Jose was the former leader of a leftist organisation called Tupamaros that used Robin Hood-like strategies to help the poor. These activities earned him 14 years in jail, much spent in solitary confinement, thus enabling plenty of time for insight and contemplation. He campaigned for the presidency using public transport with his rucksack across his shoulders.

As President of Uruguay, he attended the United Nations Conference on Sustainable Development in 2012. The central message of the speech he delivered is:

Today, man does not govern the forces he has unleashed, but rather, it is these forces that govern man; and life. Because we do not come into this planet simply to develop, just like that, indiscriminately. We come into this planet to be happy, because life is short and it slips away from us. And no material belonging is worth as much as life, and this is fundamental.

But life is going to slip through my fingers, working and over-working in order to be able to consume more, and the consumer society is the engine – because, ultimately, if consumption is paralysed, the economy stops, and if you stop the economy, the ghost of stagnation appears for each one of us. But it is this hyper-consumption that is harming the planet. And this hyper-consumption needs to be generated, making things that have a short useful life, in order to sell a lot. Thus, a light bulb cannot last longer than 1000 hours. But there are light bulbs that last 100,000 hours! But these cannot be manufactured, because the problem is the market, because we have to work and we have to sustain a civilisation of "use and discard". And so we are trapped in a vicious cycle. These are problems of a political nature, which are showing us that it's time to start fighting for a different culture.

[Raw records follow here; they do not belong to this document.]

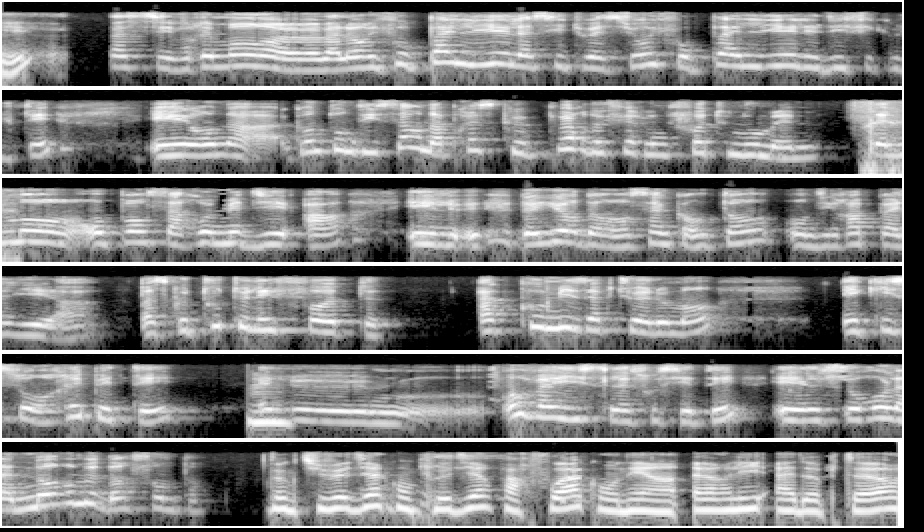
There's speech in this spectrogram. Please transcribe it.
Euh, ça, c'est vraiment. alors, il faut pallier la situation, il faut pallier les difficultés. Et on a, quand on dit ça, on a presque peur de faire une faute nous-mêmes, tellement on pense à remédier à. Et d'ailleurs, dans 50 ans, on dira pallier à. Parce que toutes les fautes à commises actuellement et qui sont répétées, mmh. elles euh, envahissent la société et elles seront la norme dans 100 ans. Donc, tu veux dire qu'on peut dire parfois qu'on est un early adopter,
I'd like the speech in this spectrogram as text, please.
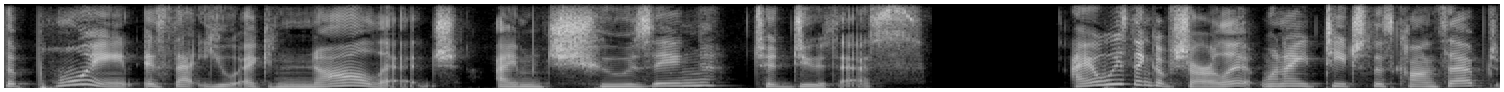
The point is that you acknowledge I'm choosing to do this. I always think of Charlotte when I teach this concept,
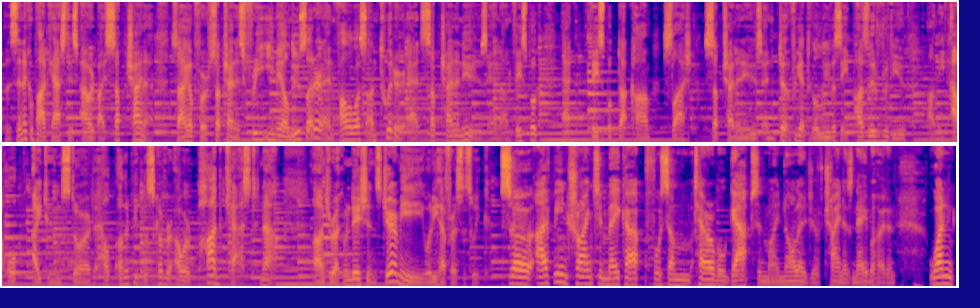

I'm not talking about returning to the days of the caveman, or erecting a "monument to backwardness". But we cannot continue like this indefinitely, being ruled by the market. On the contrary, we have to rule over the market.

In Australia and other Western countries over the last decade and more, an increasing number of people have come to the realisation that the capitalist and corporation agenda-setting model just does not work, either for the health of individuals or the health of the planet. Yet in our countries where these boys completely hold sway, it seemed hopeless to fight against the tide.

So initially dozens and then hundreds and now tens of thousands of us have sought an alternative lifestyle outside or alongside the "matrix". Now that we represent a significant and momentum-changing section of society, it is imperative that, like Jose Mujica and many campaigners and humanists around the globe, we begin to take back the reins of our countries' custodianship and get off the sidelines and make radical change happen.

Because the alternative lifestyle we have been living and practising and honing is literally that - it is the alternative to self and environmental destruction. It is a lifestyle where the seas are more important than toxic wastes, where children's health is more important than drug experimentation, where people don't have five bedroom homes with TVs and air-conditioning in each room, where GM crops and CSG have no foothold. Where decisions are not made according to cost but determined by what is right. Where leaders from local to federal government are examples of humility and service, like Jose "Pepe" Mujica.

Jose did not alight on a mountain from a celestial cloud, nor was he teleported here from the future or a spaceship. He was not even recognised as a reincarnate lama at a young age!

All Jose did was decide he was going to live simply and for the benefit of others and then to live by his intention every day. The second coming is inside of you! What are you going to do to honour this force and live by it!

* Photo REUTERS Andres Stapff

Jeremy Ball

At 26, following a “shamanic intervention”, Jeremy closed his business and left London to visit sacred sites and elders, later creating Transformational Tours and SacredFire.

When not roaming mother earth, you will find Jeremy at home in Byron Bay's hinterland, playing with his children and planning the next adventure. jeremy@transformationaltours.com.au